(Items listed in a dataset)

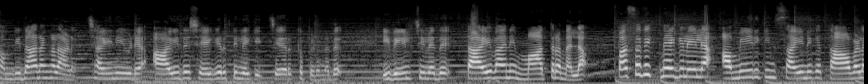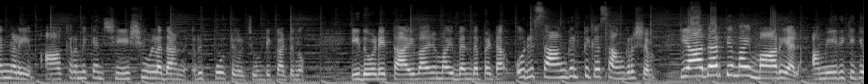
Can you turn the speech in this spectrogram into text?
സംവിധാനങ്ങളാണ് ചൈനയുടെ ആയുധ ശേഖരത്തിലേക്ക് ചേർക്കപ്പെടുന്നത്. ഇവയിൽ ചിലത് തായ്വാനെ മാത്രമല്ല പസഫിക് മേഖലയിലെ അമേരിക്കൻ സൈനിക താവളങ്ങളെയും ആക്രമിക്കാൻ ശേഷിയുള്ളതാണ് റിപ്പോർട്ടുകൾ ചൂണ്ടിക്കാട്ടുന്നു. ഇതോടെ തായ്വാനുമായി ബന്ധപ്പെട്ട ഒരു സാങ്കല്പിക സംഘർഷം യാഥാർത്ഥ്യമായി മാറിയാൽ അമേരിക്കയ്ക്ക്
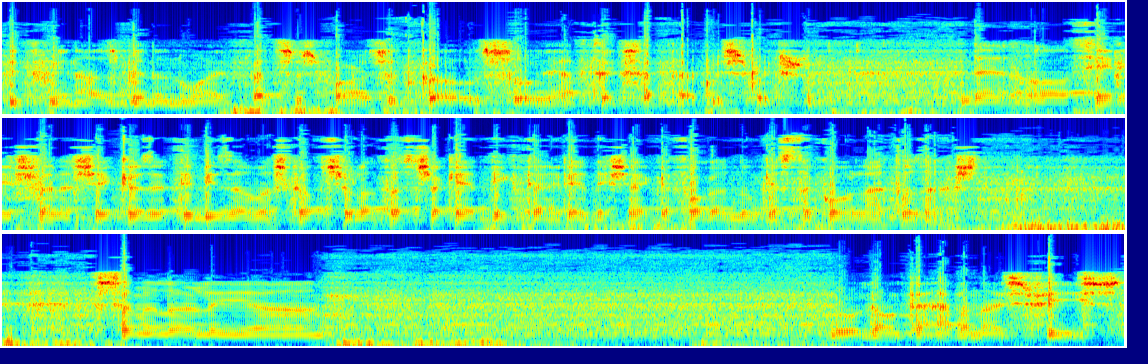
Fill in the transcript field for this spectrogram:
between husband and wife. That's as far as it goes. So we have to accept that restriction. De a férj és feleség közötti bizalmas kapcsolat az csak eddig terjed, és el kell fogadnunk ezt a korlátozást. Similarly, uh, we're going to have a nice feast.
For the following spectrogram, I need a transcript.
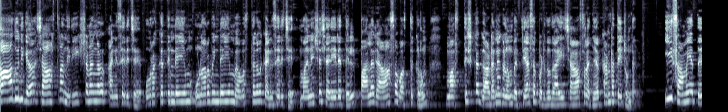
ആധുനിക ശാസ്ത്ര നിരീക്ഷണങ്ങൾ അനുസരിച്ച് ഉറക്കത്തിന്റെയും ഉണർവിന്റെയും വ്യവസ്ഥകൾക്കനുസരിച്ച് മനുഷ്യ ശരീരത്തിൽ പല രാസവസ്തുക്കളും മസ്തിഷ്ക ഘടനകളും വ്യത്യാസപ്പെടുന്നതായി ശാസ്ത്രജ്ഞർ കണ്ടെത്തിയിട്ടുണ്ട്. ഈ സമയത്ത്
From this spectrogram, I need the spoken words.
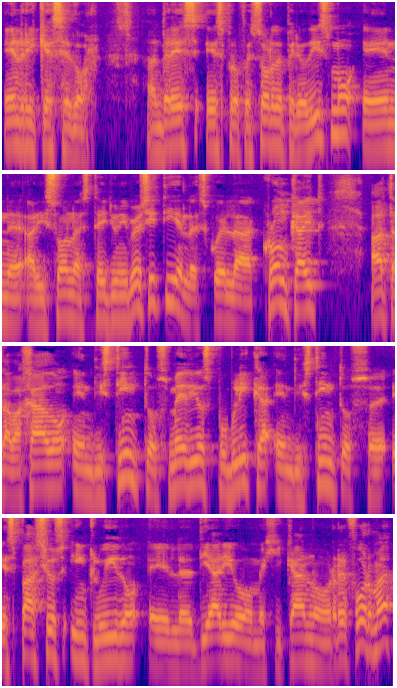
enriquecedor. Andrés es profesor de periodismo en Arizona State University, en la escuela Cronkite. Ha trabajado en distintos medios, publica en distintos eh, espacios, incluido el diario mexicano Reforma,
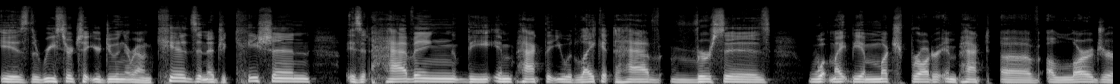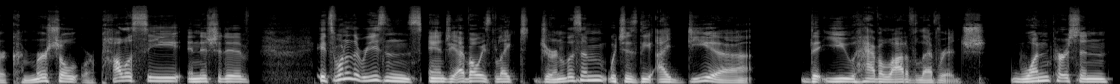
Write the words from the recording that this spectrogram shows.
Is the research that you're doing around kids and education, is it having the impact that you would like it to have versus what might be a much broader impact of a larger commercial or policy initiative? It's one of the reasons, Angie, I've always liked journalism, which is the idea that you have a lot of leverage. One person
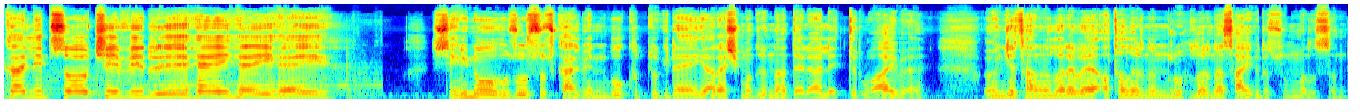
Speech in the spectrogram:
Kalipso çeviri hey hey hey. Senin o huzursuz kalbin bu kutlu güne yaraşmadığına delalettir vay be. Önce tanrılara ve atalarının ruhlarına saygı sunmalısın.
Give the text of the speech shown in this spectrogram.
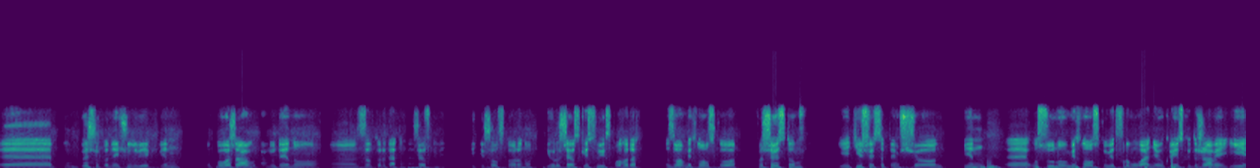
е, ну, вишуканий чоловік. Він поважав людину е, з авторитетом Грушевського. Він відійшов в сторону, і Грушевський в своїх спогадах назвав Міхновського фашистом і тішився тим, що він е, усунув Міхновську від формування української держави і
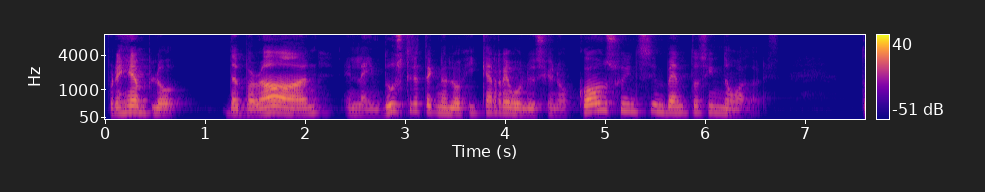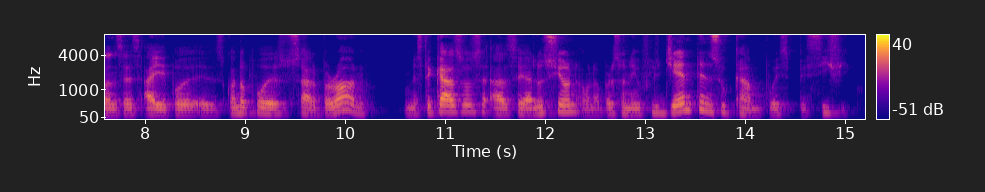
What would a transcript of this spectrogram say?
por ejemplo, The Baron en la industria tecnológica revolucionó con sus inventos innovadores. Entonces ahí es cuando puedes usar Baron. En este caso hace alusión a una persona influyente en su campo específico.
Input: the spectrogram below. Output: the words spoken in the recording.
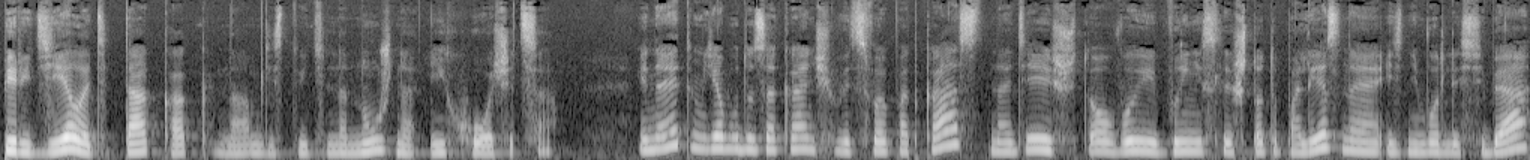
переделать так, как нам действительно нужно и хочется. И на этом я буду заканчивать свой подкаст. Надеюсь, что вы вынесли что-то полезное из него для себя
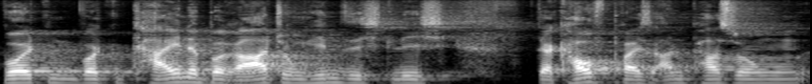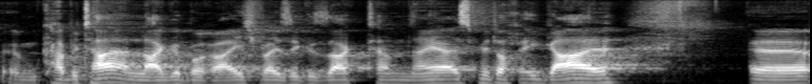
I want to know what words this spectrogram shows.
wollten, wollten keine Beratung hinsichtlich der Kaufpreisanpassung im Kapitalanlagebereich, weil sie gesagt haben, naja, ist mir doch egal, äh,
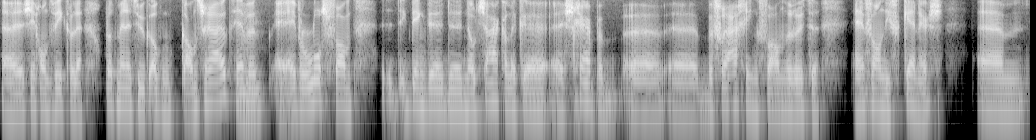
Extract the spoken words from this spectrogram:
uh, zich ontwikkelen. Omdat men natuurlijk ook een kans ruikt. Hè. Mm -hmm. even los van, ik denk, de, de noodzakelijke uh, scherpe uh, bevraging van Rutte en van die verkenners. Um,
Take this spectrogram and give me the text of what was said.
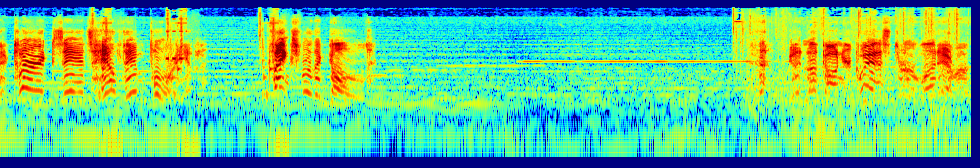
To Cleric Zed's Health Emporium. Thanks for the gold. Good luck on your quest, or whatever.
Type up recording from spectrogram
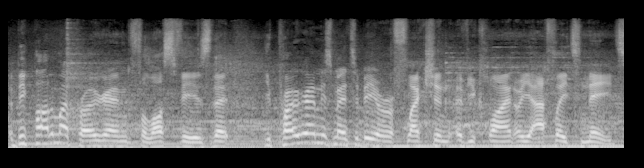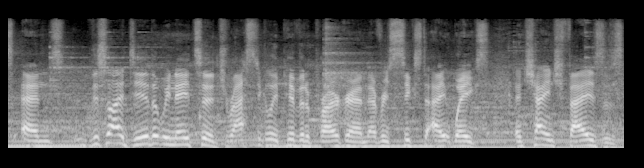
A big part of my program philosophy is that your program is meant to be a reflection of your client or your athlete's needs. And this idea that we need to drastically pivot a program every six to eight weeks and change phases,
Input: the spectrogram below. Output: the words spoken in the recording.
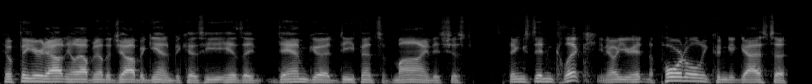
he'll figure it out and he'll have another job again because he has a damn good defensive mind. It's just things didn't click. You know, you're hitting the portal. You couldn't get guys to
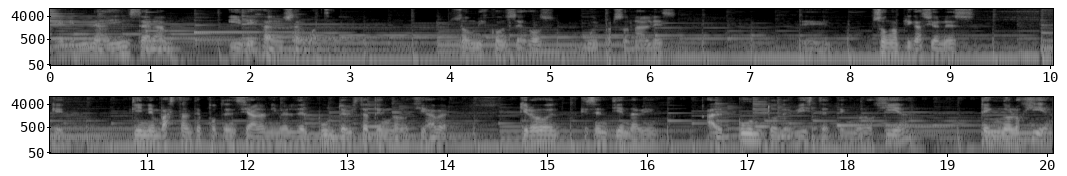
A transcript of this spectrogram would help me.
Elimina Instagram y deja de usar WhatsApp. Son mis consejos muy personales. Eh, son aplicaciones que tienen bastante potencial a nivel del punto de vista tecnología. A ver, quiero que se entienda bien. Al punto de vista de tecnología, tecnología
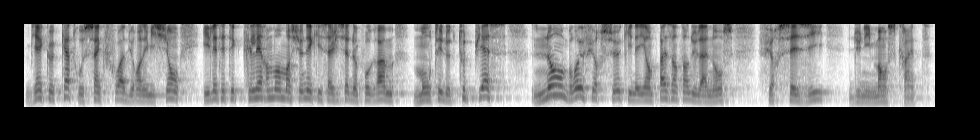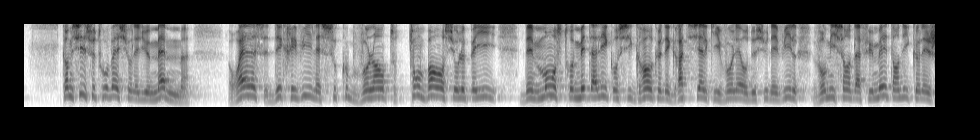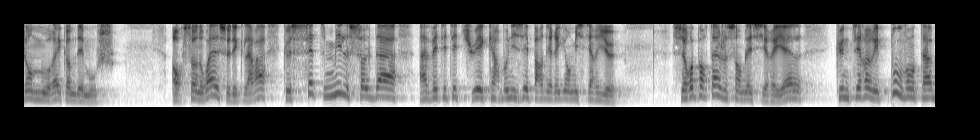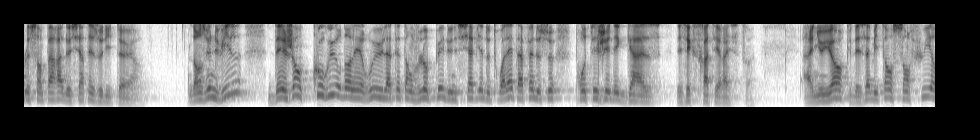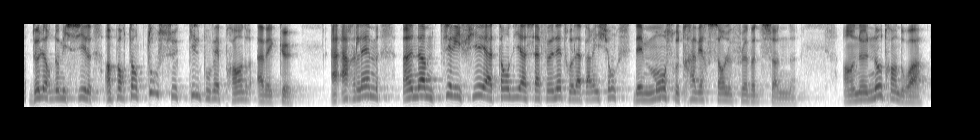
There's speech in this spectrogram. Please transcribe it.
Bien que quatre ou cinq fois durant l'émission, il ait été clairement mentionné qu'il s'agissait d'un programme monté de toutes pièces, nombreux furent ceux qui, n'ayant pas entendu l'annonce, furent saisis d'une immense crainte. Comme s'il se trouvait sur les lieux mêmes, Wells décrivit les soucoupes volantes tombant sur le pays, des monstres métalliques aussi grands que des gratte-ciels qui volaient au-dessus des villes, vomissant de la fumée, tandis que les gens mouraient comme des mouches. Orson Welles se déclara que 7000 soldats avaient été tués, carbonisés par des rayons mystérieux. Ce reportage semblait si réel qu'une terreur épouvantable s'empara de certains auditeurs. Dans une ville, des gens coururent dans les rues, la tête enveloppée d'une serviette de toilette afin de se protéger des gaz des extraterrestres. À New York, des habitants s'enfuirent de leur domicile, emportant tout ce qu'ils pouvaient prendre avec eux. À Harlem, un homme terrifié attendit à sa fenêtre l'apparition des monstres traversant le fleuve Hudson. En un autre endroit,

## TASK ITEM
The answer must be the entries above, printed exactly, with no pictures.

## PROBLEM SOLUTION
Can you turn the speech in this spectrogram into text?
സംവിധാനങ്ങളാണ് ചൈനയുടെ ആയുധ ശേഖരത്തിലേക്ക് ചേർക്കപ്പെടുന്നത്. ഇവയിൽ ചിലത് തായ്വാനെ മാത്രമല്ല പസഫിക് മേഖലയിലെ അമേരിക്കൻ സൈനിക താവളങ്ങളെയും ആക്രമിക്കാൻ ശേഷിയുള്ളതാണ് റിപ്പോർട്ടുകൾ ചൂണ്ടിക്കാട്ടുന്നു. ഇതോടെ തായ്വാനുമായി ബന്ധപ്പെട്ട ഒരു സാങ്കല്പിക സംഘർഷം യാഥാർത്ഥ്യമായി മാറിയാൽ അമേരിക്കയ്ക്ക്
Fill in the transcript field for this spectrogram:
between husband and wife. That's as far as it goes. So we have to accept that restriction. De a férj és feleség közötti bizalmas kapcsolat az csak eddig terjed, és el kell fogadnunk ezt a korlátozást. Similarly, uh, we're going to have a nice feast.
For the following spectrogram, I need a transcript.
ആധുനിക ശാസ്ത്ര നിരീക്ഷണങ്ങൾ അനുസരിച്ച് ഉറക്കത്തിന്റെയും ഉണർവിന്റെയും വ്യവസ്ഥകൾക്കനുസരിച്ച് മനുഷ്യ ശരീരത്തിൽ പല രാസവസ്തുക്കളും മസ്തിഷ്ക ഘടനകളും വ്യത്യാസപ്പെടുന്നതായി ശാസ്ത്രജ്ഞർ കണ്ടെത്തിയിട്ടുണ്ട്. ഈ സമയത്ത്
From this spectrogram, I need the spoken words.
enriquecedor. Andrés es profesor de periodismo en Arizona State University, en la escuela Cronkite. Ha trabajado en distintos medios, publica en distintos eh, espacios, incluido el diario mexicano Reforma,
Write the words from the recording that this spectrogram shows.
Is the research that you're doing around kids and education, is it having the impact that you would like it to have versus what might be a much broader impact of a larger commercial or policy initiative? It's one of the reasons, Angie, I've always liked journalism, which is the idea that you have a lot of leverage. One person
Speech in the spectrogram:
Kalipso çeviri hey hey hey. Senin o huzursuz kalbin bu kutlu güne yaraşmadığına delalettir vay be. Önce tanrılara ve atalarının ruhlarına saygı sunmalısın.
Give the text of the speech shown in this spectrogram.
е, ну, вишуканий чоловік. Він поважав людину е, з авторитетом Грушевського. Він відійшов в сторону, і Грушевський в своїх спогадах назвав Міхновського фашистом і тішився тим, що він е, усунув Міхновську від формування української держави і
What would a transcript of this spectrogram say?
por ejemplo, The Baron en la industria tecnológica revolucionó con sus inventos innovadores. Entonces ahí es cuando puedes usar Baron. En este caso hace alusión a una persona influyente en su campo específico.
Input: the spectrogram below. Output: the words spoken in the recording.
переделать так, как нам действительно нужно и хочется. И на этом я буду заканчивать свой подкаст. Надеюсь, что вы вынесли что-то полезное из него для себя
I want to know what words this spectrogram shows.
wollten, wollten keine Beratung hinsichtlich der Kaufpreisanpassung im Kapitalanlagebereich, weil sie gesagt haben, naja, ist mir doch egal, äh,
Extract the spoken words from this spectrogram:
uh, zich ontwikkelen. Omdat men natuurlijk ook een kans ruikt. Hè. Mm -hmm. even los van, ik denk, de, de noodzakelijke uh, scherpe uh, bevraging van Rutte en van die verkenners. Um,
Take this spectrogram and give me the text of what was said.
To Cleric Zed's Health Emporium. Thanks for the gold. Good luck on your quest, or whatever.
Type up recording from spectrogram
A big part of my program philosophy is that your program is meant to be a reflection of your client or your athlete's needs. And this idea that we need to drastically pivot a program every six to eight weeks and change phases,
Input: the spectrogram below. Output: the words spoken in the recording.
he'll figure it out and he'll have another job again because he has a damn good defensive mind. It's just things didn't click. You know, you're hitting the portal. You couldn't get guys to
A transcript of this spectrogram would help me.
Elimina Instagram y deja de usar WhatsApp. Son mis consejos muy personales. Eh, son aplicaciones que tienen bastante potencial a nivel del punto de vista tecnología. A ver, quiero que se entienda bien. Al punto de vista de tecnología, tecnología
There's speech in this spectrogram. Please transcribe it.
Bien que quatre ou cinq fois durant l'émission, il ait été clairement mentionné qu'il s'agissait d'un programme monté de toutes pièces, nombreux furent ceux qui, n'ayant pas entendu l'annonce, furent saisis d'une immense crainte. Comme s'il se trouvait sur les lieux mêmes, Wells décrivit les soucoupes volantes tombant sur le pays, des monstres métalliques aussi grands que des gratte-ciels qui volaient au-dessus des villes, vomissant de la fumée, tandis que les gens mouraient comme des mouches. Orson Welles se déclara que 7000 soldats avaient été tués, carbonisés par des rayons mystérieux. Ce reportage semblait si réel qu'une terreur épouvantable s'empara de certains auditeurs. Dans une ville, des gens coururent dans les rues, la tête enveloppée d'une serviette de toilette afin de se protéger des gaz des extraterrestres. À New York, des habitants s'enfuirent de leur domicile, emportant tout ce qu'ils pouvaient prendre avec eux. À Harlem, un homme terrifié attendit à sa fenêtre l'apparition des monstres traversant le fleuve Hudson. En un autre endroit,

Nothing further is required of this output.